The Daily Mirror, with the most apposite of front page puns, sums up England's World Cup exit: Rout of Africa!
It is the best of the headlines as newspaper editors seek to turn another football defeat at the hands of Germany into some kind of national disaster. The Sun page one, followed by eight news pages and nine more sports pages, turns on the players: You let your country down.
The Daily Star, maintaining its tasteless jingoistic stance until the last, splashes on Fritz all over.
The front page of the Daily Mail, reverting to the kind of second world war reference it has previously eschewed, choses to carry a quote for an inside piece by Richard Littlejohn: “If The Few had defended as badly as England we'd all be speaking German now”. That quote surmounts an image of a suitably dejected Wayne Rooney, whose picture features in the majority of sports sections.
The Daily Express carries only a blurb: “Woeful England are heading home”.
The serious papers, all of which carry big front page articles, stick to the gloom and despondency.

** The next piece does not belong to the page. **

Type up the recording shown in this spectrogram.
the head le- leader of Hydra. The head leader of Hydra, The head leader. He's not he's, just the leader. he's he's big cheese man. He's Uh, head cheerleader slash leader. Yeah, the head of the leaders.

The Independent shows the disallowed England goal overprinted with the headline: Over... and out.
A sub-deck says: “They scored a perfectly good goal that wasn't awarded, but England shouldn't complain. Germany outplayed them”.

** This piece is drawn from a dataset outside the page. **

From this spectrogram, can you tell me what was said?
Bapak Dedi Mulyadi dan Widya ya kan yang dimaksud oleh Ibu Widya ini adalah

Most of these choose headlines reflecting the thoughts of their sports writers. So the Daily Telegraph carries the beginning of an article by Jim White, “48 years of pain... and counting”.
The Financial Times says: “Let down: England thrashed by Germany in World Cup”. Inside is an excellent piece by Simon Kuper, Football has changed, England have not.
“When German football hit bottom a decade ago,” he writes, “it identified its problems as a lack of skill and passing ability.” So it set out to produce speedy and skilful young players. England must do the same and "stop producing huge, immobile keepers and centre backs."
Most of the leading football writers agree with Kuper. Simon Barnes’s Times article, — Eins (one), zwei (two), drei (three) your eyes: this was the logical end to another dire campaign — argues that it “was not a freak result” but “a mercilessly accurate reflection of England's performance.” He writes: England lost by a huge margin because they deserved to lose by an even huger margin...
One consistent theme, naturally enough, is the fate of Capello. Should he go soon or should he go quicker? The Telegraph's Henry Winter is in no doubt: “Capello got it wrong and must go now”. The Mirror agrees, this time choosing a rather silly pun for its back page: Fabigo.